   "What we learned is that we had a teen workshop going," Mr. Winans says. "Kids were coming here and reading their poetry, and they had so much to say. They really wanted to share it with someone, but not someone they knew. They could come here once a month, share their poetry, get some feedback from a facilitator, who at the time was me, and the next day could go back to school and not have to face these people in the hallway.
   "And it wasn’t family who would have a tendency to overly praise or criticize, to question what they meant by certain things. It is a completely neutral environment, and a professional environment. The students overwhelmingly felt that their work was too controversial for the newspaper and too weird for the literary publication. So I got thinking ‘Too controversial, too weird, I can deal with that,’ so that was the genesis of ‘Underage Thinking.’"
   The Writers Room also publishes The Bucks County Writer, a literary quarterly containing fiction, poetry and artwork. The group has developed a project that pairs high school and college students with seniors who share their life stories. These oral histories are turned into memoirs by the students and then published.
   Mr. Winans believes that getting published is a great reward for a writer, but he stresses that it is not a prerequisite to getting involved at The Writers Room. He also adds that while memberships are available, it is open to anyone who is interested in what they have to offer.
   "When I first started The Writers Room, the prevailing wisdom was that either you were getting published or you were getting paid or weren’t a writer," he says. "That is not true, if it was ever true, but it is generally not. Lots of people come in here who are emerging writers, and they may or may not be looking for an audience but we treat them all the same. At a lot of our events in the same room, you will have an audience who range from professionals to somebody who woke up this morning and decided they wanted to try whatever it is."
   In the past year, The Writers Room has hosted workshops with Hollywood screenwriter Mark Rosenthal, who wrote The Silence of the Lambs, best-selling author James McBride, syndicated food columnist Pam Anderson, Anne Rice biographer Katherine Ramsland and Pulitzer Prize-winner Jonathan Weiner, to name a few.
   "We set our program up to have one major event a month in each of the four major genres, poetry, fiction, nonfiction and screenwriting. " Mr. Winans says. "With my background in national journalism, I am not satisfied with someone who doesn’t have real experience and has a lot to say. I have encouraged the people who are looking for program speakers to look for someone who has written a lot of books and people who have many years working in different fields who have a lot of experience and really have something to offer."
   As they continue to build their reputation by attracting quality speakers and teachers, the interest keeps growing. Having recently received grants from the Janet Annenberg Hooker Charitable Trust and the Five County Arts Fund, The Writers Room keeps taking greater strides to securing its future in the cultural landscape of Doylestown.
   "The Writers Room is at a very exciting juncture," Mr. Winans says. "We are being considered for a grant from a major national foundation.
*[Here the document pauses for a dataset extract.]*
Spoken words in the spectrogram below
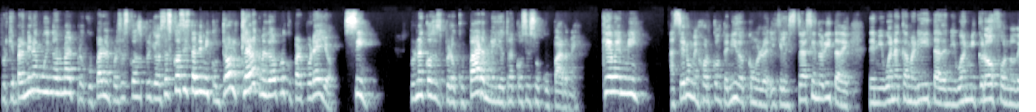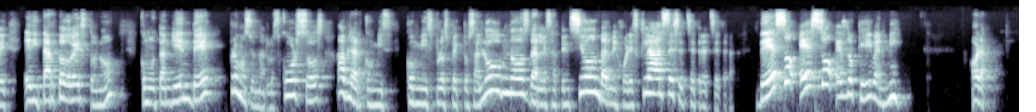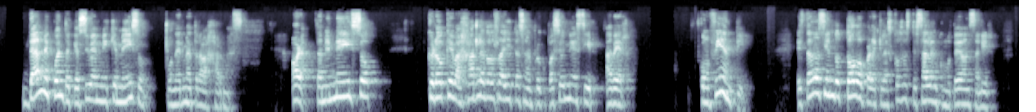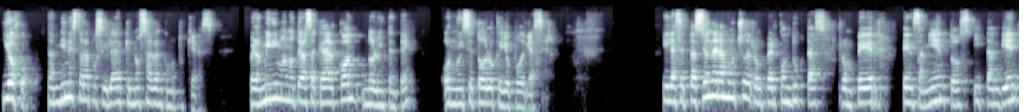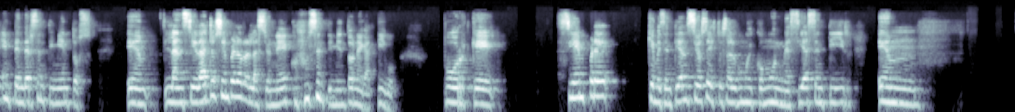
Porque para mí era muy normal preocuparme por esas cosas, porque esas cosas están en mi control. Claro que me debo preocupar por ello, sí, pero una cosa es preocuparme y otra cosa es ocuparme. ¿Qué va en mí? Hacer un mejor contenido, como el que les estoy haciendo ahorita, de, de mi buena camarita, de mi buen micrófono, de editar todo esto, ¿no? Como también de promocionar los cursos, hablar con mis, con mis prospectos alumnos, darles atención, dar mejores clases, etcétera, etcétera. De eso, eso es lo que iba en mí. Ahora, darme cuenta que eso iba en mí, que me hizo ponerme a trabajar más. Ahora, también me hizo, creo que bajarle dos rayitas a la preocupación y decir, a ver, confía en ti. Estás haciendo todo para que las cosas te salgan como te deban salir. Y ojo, también está la posibilidad de que no salgan como tú quieras. Pero mínimo no te vas a quedar con no lo intenté o no hice todo lo que yo podría hacer. Y la aceptación era mucho de romper conductas, romper pensamientos y también entender sentimientos. Em, la ansiedad yo siempre lo relacioné con un sentimiento negativo, porque siempre que me sentía ansiosa, y esto es algo muy común, me hacía sentir em,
The community has really adopted The Writers Room with a vengeance, and we are becoming a major prized resource in the community, and that to me is the ultimate payback."
Foster Winans will speak at the New Hope-Solebury Library, 93 W. Ferry St., New Hope, Pa., March 4, 7:30 p.m. For information, call (215) 348-1663, or visit The Writers Room, 4 W. Oakland Ave., Doylestown, Pa. On the Web: www.writersroom.net